The most surprising thing to say about the adoption plots in Paul Weitz’s new film Admission (starring Tina Fey and Paul Rudd) is, really, how routine they seem. Six years ago — before Juno — it would have been remarkable to find a movie revolving around a birth mother and her story. But now, after Juno, 16 and Pregnant, Teen Mom, Glee, The Baby Wait, a birth mother story seems run of the mill. In fact, while waiting for Admission to being, there was a premiere for The Big Wedding, (starring Diane Keaton, Robert DeNiro, Susan Sarandon, and many others) whichalso features a birth mother meeting her son’s adoptive family for the first time. Have we had enough of these stories?
I’m all for Hollywood to keep trying, since I feel like none of these representations have quite gotten it right. This isn’t surprising — movies are about being sensational and dramatic, and less about real-life complexity. The problem with Admission is that it manages to make adoption both a narrow and overwhelming part of the story. When Portia Nathan, an admission counselor at Princeton, discovers that an applicant might be the son she placed for adoption, this possibility seems to tap into some innate, essential well of motherly imperative. She begins empathizing with the frantic parents of other applicants, trying to hold random babies in stores, and bulldozing her way through the admissions process (without even a nod to professionalism) to ensure that her son will be able to attend Princeton. It looks and feels like an implosion, but the viewer is left to wonder if this is because of a recent breakup in which her boyfriend left her for his pregnant mistress, because of some unnamed and unrealized desire to parent, because of her own fractured relationship with her mother, because of her inability to know her own biological father, or because of watching her new romantic prospect interact with his adopted son.
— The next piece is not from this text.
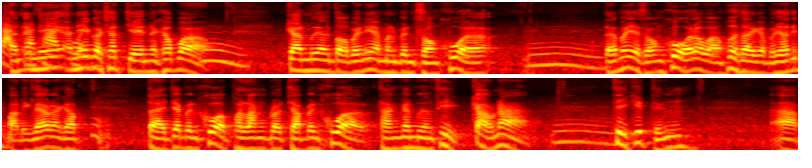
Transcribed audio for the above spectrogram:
กัดอันปอันระนี้ชาชอันนนี้ก็ชัดเจนนะครับว่าอืมการเมืองต่อไปเนี่ยมันเป็นสองขั้วแล้วอืมแต่ไม่ใช่สองขั้วระหว่างเพื่อไทยกับประชาธิปัตย์อีกแล้วนะครับ แต่จะเป็นขั้วพลังประชาเป็นขั้วทางการเมืองที่ก้าวหน้าอืมที่คิดถึงอ่า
The adoption is addressed directly only occasionally, and often frantically, so we don’t have a clear understanding of what the impact has been on Portia’s life. What is the movie trying to say about adoption? Even after watching, I’m not sure.
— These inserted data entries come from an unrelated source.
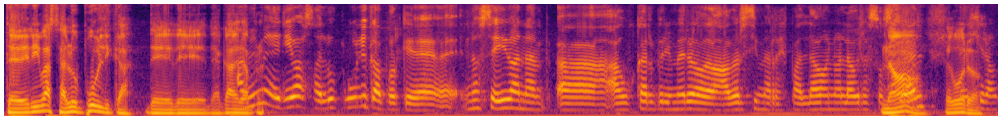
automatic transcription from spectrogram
te deriva salud pública de, de, acá de a mí me deriva salud pública porque no se iban a, buscar primero a ver si me respaldaba o no la obra social. No, seguro. Me dijeron,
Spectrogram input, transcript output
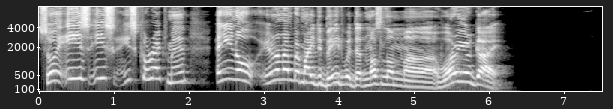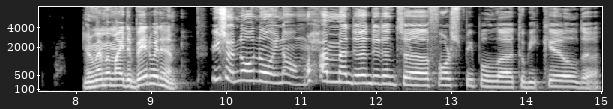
So he's, he's, he's correct, man. And you know, you remember my debate with that Muslim uh, warrior guy? You remember my debate with him? He said, no, no, no, Muhammad uh, didn't uh, force people uh, to be killed. Uh,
What it does do, however, is place adoption in the context of a bigger sense of the unknown. Portia does not know her father, nor does she know her son. These disconnections prevent her from connecting with her mother in any meaningful way. We don’t know if Portia wants to be a mother, and perhaps she doesn’t either. In the end, it was this rootlessness that came across most strongly, and contrasted most sharply with the repeated classification of Portia’s life as stable and boring — but it was also what was glossed over most frequently for the sake of comedic purpose. In the end, the metaphor, whether intended or not (and it probably was), between adoption reunions and the college admissions process is at least partially true: the sense of putting oneself out there, of hanging one’s future on an unknowable verdict rendered by an unknown person, highlights how vulnerable adoption can make people.
Here’s hoping that the next birth mother movie — because goodness knows, it doesn’t seem like we’ll have any shortage of them — will find a way to give more space to this complexity.